▶ [TO DO]: Give the listing again word for word, excluding the pictures it contains.
(RECORD EXTRACTS)
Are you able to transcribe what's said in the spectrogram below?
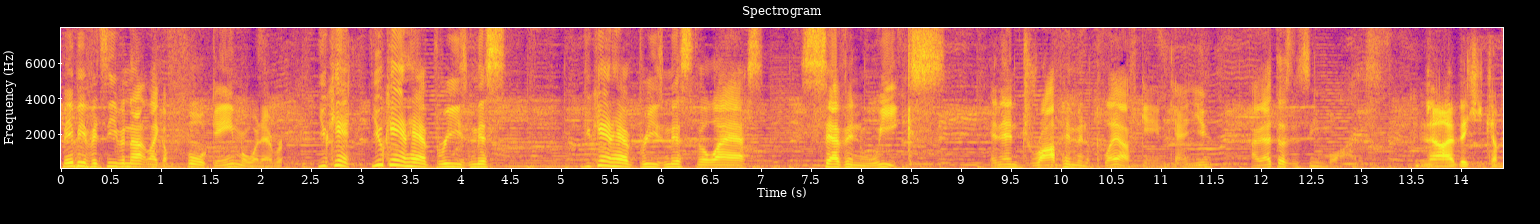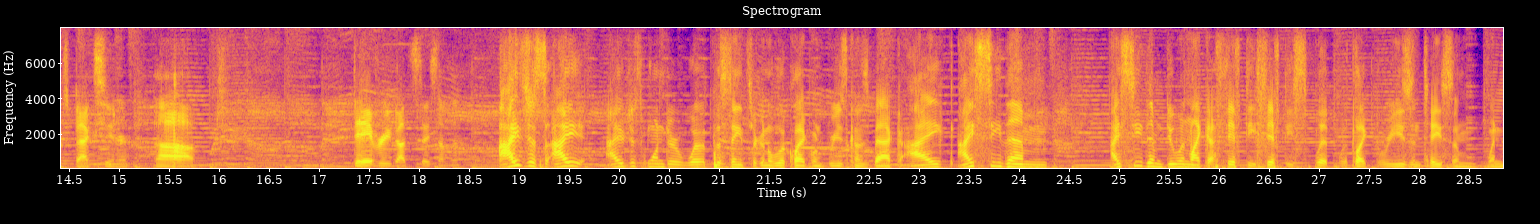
Maybe if it's even not like a full game or whatever. You can't you can't have Brees miss. You can't have Brees miss the last seven weeks and then drop him in a playoff game, can you? I mean, that doesn't seem wise. No, I think he comes back sooner. Uh, Dave, are you about to say something? I just I I just wonder what the Saints are going to look like when Brees comes back. I I see them I see them doing like a 50-50 split with like Brees and Taysom when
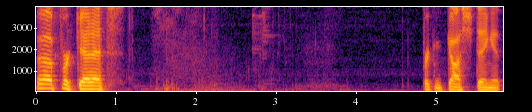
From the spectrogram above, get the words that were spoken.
Uh, forget it. Freaking gosh dang it.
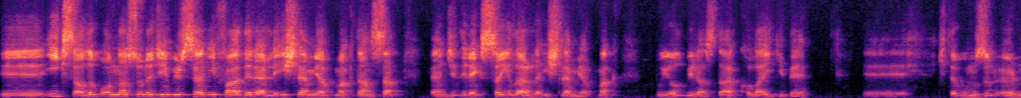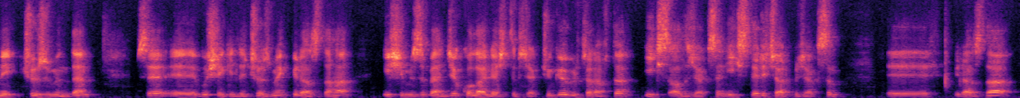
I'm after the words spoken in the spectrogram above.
e, x alıp ondan sonra cebirsel ifadelerle işlem yapmaktansa bence direkt sayılarla işlem yapmak bu yol biraz daha kolay gibi. E, kitabımızın örnek çözümünden ise e, bu şekilde çözmek biraz daha işimizi bence kolaylaştıracak. Çünkü öbür tarafta x alacaksın, x'leri çarpacaksın. E, biraz daha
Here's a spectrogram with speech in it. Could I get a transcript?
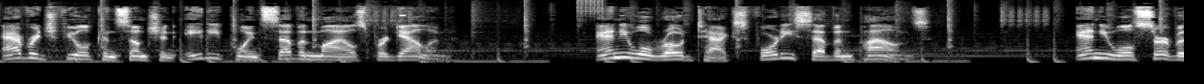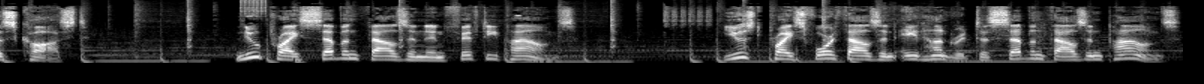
Average fuel consumption 80.7 miles per gallon. Annual road tax 47 pounds. Annual service cost. New price 7,050 pounds. Used price 4,800 to 7,000 pounds.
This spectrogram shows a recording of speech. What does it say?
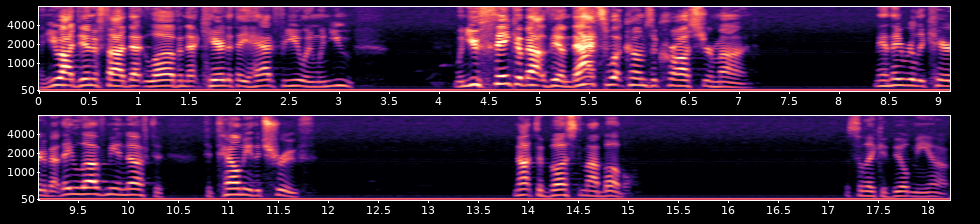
And you identified that love and that care that they had for you. And when you when you think about them that's what comes across your mind. Man they really cared about they loved me enough to, to tell me the truth. Not to bust my bubble but so they could build me up.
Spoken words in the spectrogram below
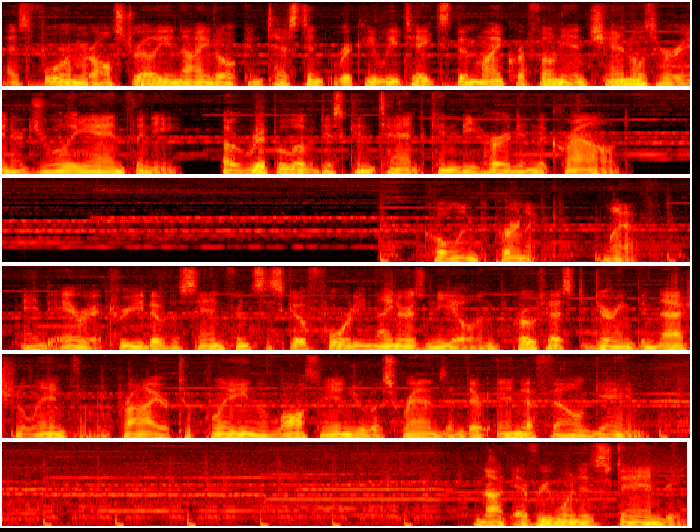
As former Australian Idol contestant Ricki-Lee takes the microphone and channels her inner Julie Anthony, a ripple of discontent can be heard in the crowd. Colin Kaepernick, left and Eric Reid of the San Francisco 49ers kneel in protest during the national anthem prior to playing the Los Angeles Rams in their NFL game. Not everyone is standing.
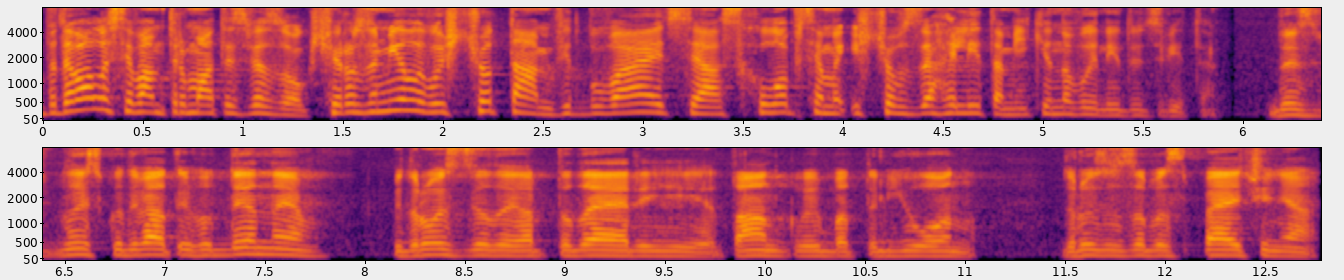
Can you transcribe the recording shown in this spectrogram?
вдавалося вам тримати зв'язок? Чи розуміли ви, що там відбувається з хлопцями і що взагалі там, які новини йдуть звідти? Десь близько 9 години підрозділи артилерії, танковий батальйон дорозі забезпечення.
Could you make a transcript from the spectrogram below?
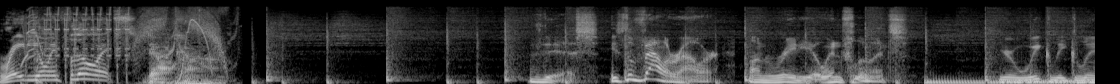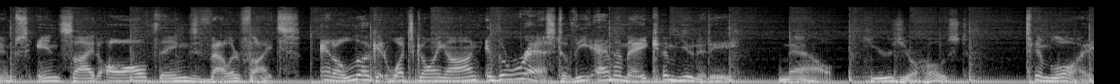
RadioInfluence.com. This is the Valor Hour on Radio Influence. Your weekly glimpse inside all things Valor fights and a look at what's going on in the rest of the MMA community. Now, here's your host, Tim Loy.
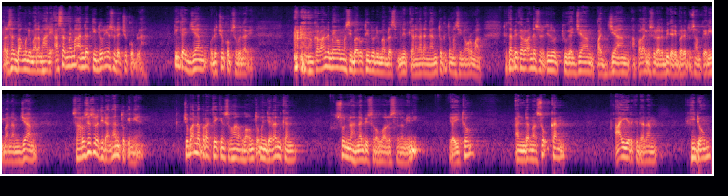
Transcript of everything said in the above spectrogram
Pada saat bangun di malam hari. Asal memang Anda tidurnya sudah cukup lah. Tiga jam udah cukup sebenarnya. kalau Anda memang masih baru tidur 15 menit, kadang-kadang ngantuk itu masih normal. Tetapi kalau Anda sudah tidur 3 jam, 4 jam, apalagi sudah lebih daripada itu sampai 5-6 jam, seharusnya sudah tidak ngantuk ini ya. Coba Anda praktikin subhanallah untuk menjalankan sunnah Nabi SAW ini, yaitu Anda masukkan air ke dalam hidung,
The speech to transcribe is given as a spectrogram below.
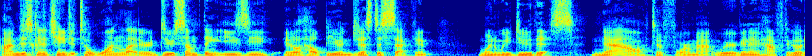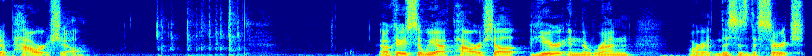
I'm just going to change it to one letter, do something easy. It'll help you in just a second when we do this. Now, to format, we're going to have to go to PowerShell. Okay, so we have PowerShell here in the run, or this is the search.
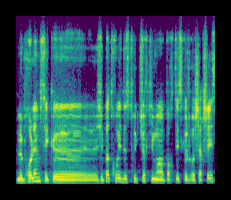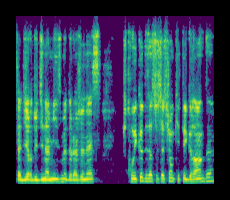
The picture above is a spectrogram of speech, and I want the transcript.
Le problème, c'est que j'ai pas trouvé de structure qui m'ont apporté ce que je recherchais, c'est-à-dire du dynamisme, de la jeunesse. Je trouvais que des associations qui étaient grandes,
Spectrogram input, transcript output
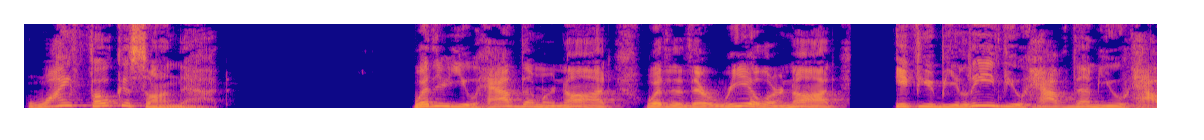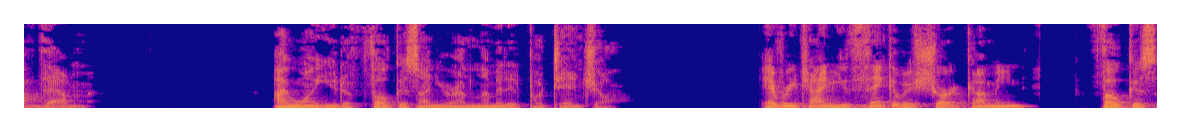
why focus on that? Whether you have them or not, whether they're real or not, if you believe you have them, you have them. I want you to focus on your unlimited potential. Every time you think of a shortcoming, focus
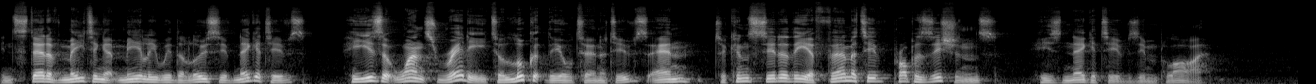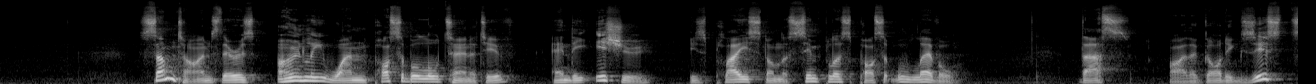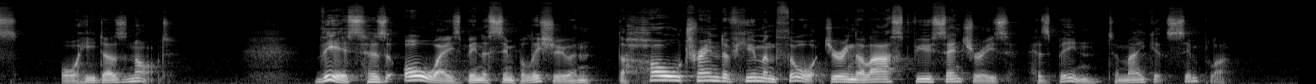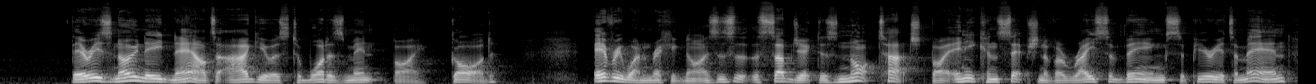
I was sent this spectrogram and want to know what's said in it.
instead of meeting it merely with elusive negatives, he is at once ready to look at the alternatives and to consider the affirmative propositions his negatives imply. Sometimes there is only one possible alternative, and the issue is placed on the simplest possible level. Thus, either God exists or he does not. This has always been a simple issue, and the whole trend of human thought during the last few centuries has been to make it simpler. There is no need now to argue as to what is meant by God. Everyone recognizes that the subject is not touched by any conception of a race of beings superior to man,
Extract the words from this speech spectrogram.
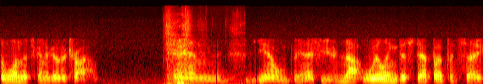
the one that's going to go to trial. and you know, if you're not willing to step up and say,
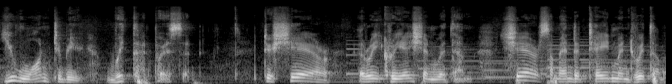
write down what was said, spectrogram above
you want to be with that person to share recreation with them, share some entertainment with them,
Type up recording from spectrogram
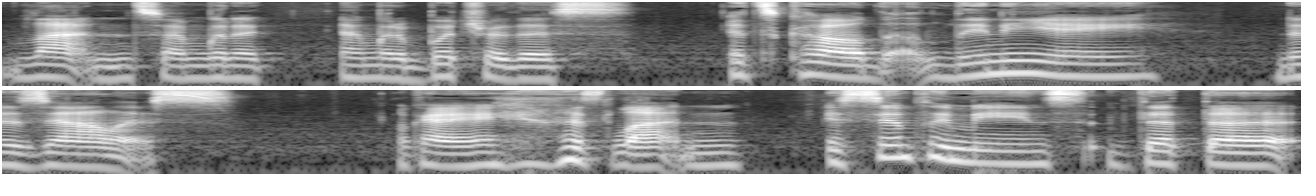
Latin, so I'm gonna I'm gonna butcher this. It's called linea nasalis. Okay, it's Latin. It simply means that the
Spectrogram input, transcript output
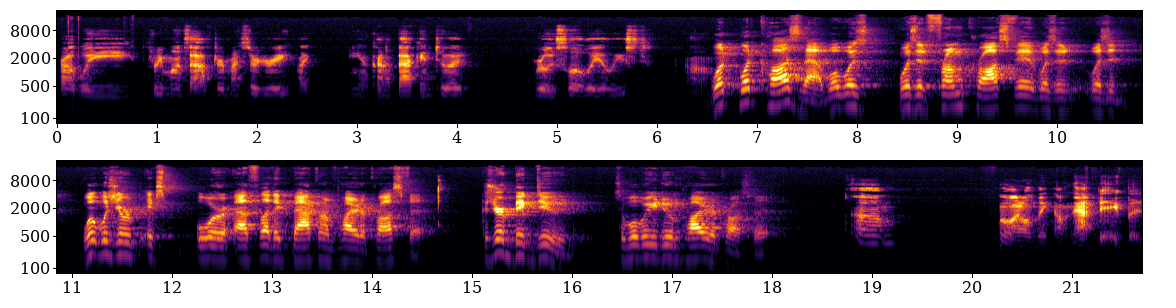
probably three months after my surgery, like you know, kind of back into it, really slowly at least. Um, what what caused that? What was was it from CrossFit? Was it was it what was your ex- or athletic background prior to CrossFit? Because you're a big dude. So what were you doing prior to CrossFit? Um, well, I don't think I'm that big, but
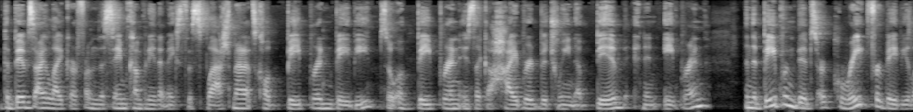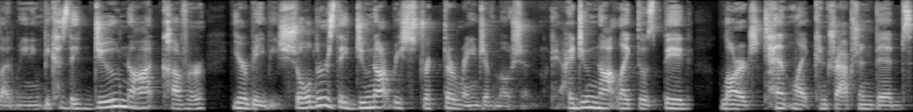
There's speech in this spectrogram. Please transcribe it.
The bibs I like are from the same company that makes the splash mat. It's called Bapron Baby. So a Bapron is like a hybrid between a bib and an apron. And the Bapron bibs are great for baby led weaning because they do not cover your baby's shoulders. They do not restrict their range of motion. Okay. I do not like those big large tent like contraption bibs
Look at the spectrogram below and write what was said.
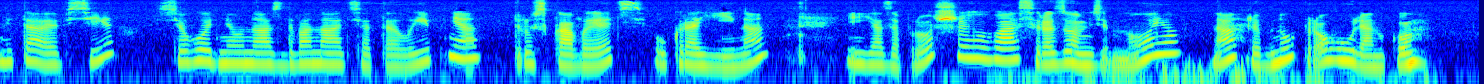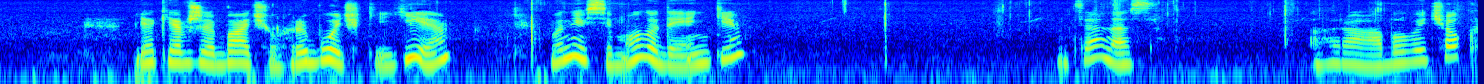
Вітаю всіх! Сьогодні у нас 12 липня, Трускавець, Україна. І я запрошую вас разом зі мною на грибну прогулянку. Як я вже бачу, грибочки є, вони всі молоденькі. Це у нас грабовичок.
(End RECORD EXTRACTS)
▶ [WRITTEN RESPONSE]:
Are you able to transcribe what's said in the spectrogram below?
Maybe if it's even not like a full game or whatever. You can't you can't have Brees miss. You can't have Brees miss the last seven weeks and then drop him in a playoff game, can you? I mean, that doesn't seem wise. No, I think he comes back sooner. Uh, Dave, are you about to say something? I just I I just wonder what the Saints are going to look like when Brees comes back. I I see them I see them doing like a 50-50 split with like Brees and Taysom when
From the spectrogram above, get the words that were spoken.
Uh, forget it. Freaking gosh dang it.
I'm after the words spoken in the spectrogram above.
e, x alıp ondan sonra cebirsel ifadelerle işlem yapmaktansa bence direkt sayılarla işlem yapmak bu yol biraz daha kolay gibi. E, kitabımızın örnek çözümünden ise e, bu şekilde çözmek biraz daha işimizi bence kolaylaştıracak. Çünkü öbür tarafta x alacaksın, x'leri çarpacaksın. E, biraz daha
Here's a spectrogram with speech in it. Could I get a transcript?
Average fuel consumption 80.7 miles per gallon. Annual road tax 47 pounds. Annual service cost. New price 7,050 pounds. Used price 4,800 to 7,000 pounds.
This spectrogram shows a recording of speech. What does it say?
And you identified that love and that care that they had for you. And when you when you think about them that's what comes across your mind. Man they really cared about they loved me enough to, to tell me the truth. Not to bust my bubble but so they could build me up.
Spoken words in the spectrogram below
As former Australian Idol contestant Ricki-Lee takes the microphone and channels her inner Julie Anthony, a ripple of discontent can be heard in the crowd. Colin Kaepernick, left and Eric Reid of the San Francisco 49ers kneel in protest during the national anthem prior to playing the Los Angeles Rams in their NFL game. Not everyone is standing.
Can you transcribe the recording shown in this spectrogram?
вдавалося вам тримати зв'язок? Чи розуміли ви, що там відбувається з хлопцями і що взагалі там, які новини йдуть звідти? Десь близько 9 години підрозділи артилерії, танковий батальйон дорозі забезпечення.
Could you make a transcript from the spectrogram below?
RadioInfluence.com. This is the Valor Hour on Radio Influence. Your weekly glimpse inside all things Valor fights and a look at what's going on in the rest of the MMA community. Now, here's your host, Tim Loy.
Transcript of everything said in the above spectrogram
Pada saat bangun di malam hari. Asal memang Anda tidurnya sudah cukup lah. Tiga jam udah cukup sebenarnya. kalau Anda memang masih baru tidur 15 menit, kadang-kadang ngantuk itu masih normal. Tetapi kalau Anda sudah tidur 3 jam, 4 jam, apalagi sudah lebih daripada itu sampai 5-6 jam, seharusnya sudah tidak ngantuk ini ya. Coba Anda praktikin subhanallah untuk menjalankan sunnah Nabi SAW ini, yaitu Anda masukkan air ke dalam hidung,
The speech to transcribe is given as a spectrogram below.
I'm just going to change it to one letter, do something easy. It'll help you in just a second when we do this. Now, to format, we're going to have to go to PowerShell. Okay, so we have PowerShell here in the run, or this is the search.
The picture above is a spectrogram of speech, and I want the transcript.
Le problème, c'est que j'ai pas trouvé de structure qui m'ont apporté ce que je recherchais, c'est-à-dire du dynamisme, de la jeunesse. Je trouvais que des associations qui étaient grandes,
Spectrogram input, transcript output
why focus on that? Whether you have them or not, whether they're real or not, if you believe you have them, you have them. I want you to focus on your unlimited potential. Every time you think of a shortcoming, focus
I was sent this spectrogram and want to know what's said in it.
instead of meeting it merely with elusive negatives, he is at once ready to look at the alternatives and to consider the affirmative propositions his negatives imply. Sometimes there is only one possible alternative, and the issue is placed on the simplest possible level. Thus, either God exists or he does not. This has always been a simple issue, and the whole trend of human thought during the last few centuries has been to make it simpler. There is no need now to argue as to what is meant by God. Everyone recognizes that the subject is not touched by any conception of a race of beings superior to man,
Extract the words from this speech spectrogram.
the one that's going to go to trial. and you know, if you're not willing to step up and say,
write down what was said, spectrogram above
you want to be with that person to share recreation with them, share some entertainment with them,
Type up recording from spectrogram
Latin, so I'm gonna I'm gonna butcher this. It's called linea nasalis. Okay, it's Latin. It simply means that the
Spectrogram input, transcript output
probably three months after my surgery, like you know, kind of back into it, really slowly at least. Um, what what caused that? What was was it from CrossFit? Was it was it what was your ex- or athletic background prior to CrossFit? Because you're a big dude. So what were you doing prior to CrossFit? Um, well, I don't think I'm that big, but
There's speech in this spectrogram. Please transcribe it.
The bibs I like are from the same company that makes the splash mat. It's called Bapron Baby. So a Bapron is like a hybrid between a bib and an apron. And the Bapron bibs are great for baby led weaning because they do not cover your baby's shoulders. They do not restrict their range of motion. Okay. I do not like those big large tent like contraption bibs
Look at the spectrogram below and write what was said.
Вітаю всіх! Сьогодні у нас 12 липня, Трускавець, Україна. І я запрошую вас разом зі мною на грибну прогулянку. Як я вже бачу, грибочки є, вони всі молоденькі. Це у нас грабовичок.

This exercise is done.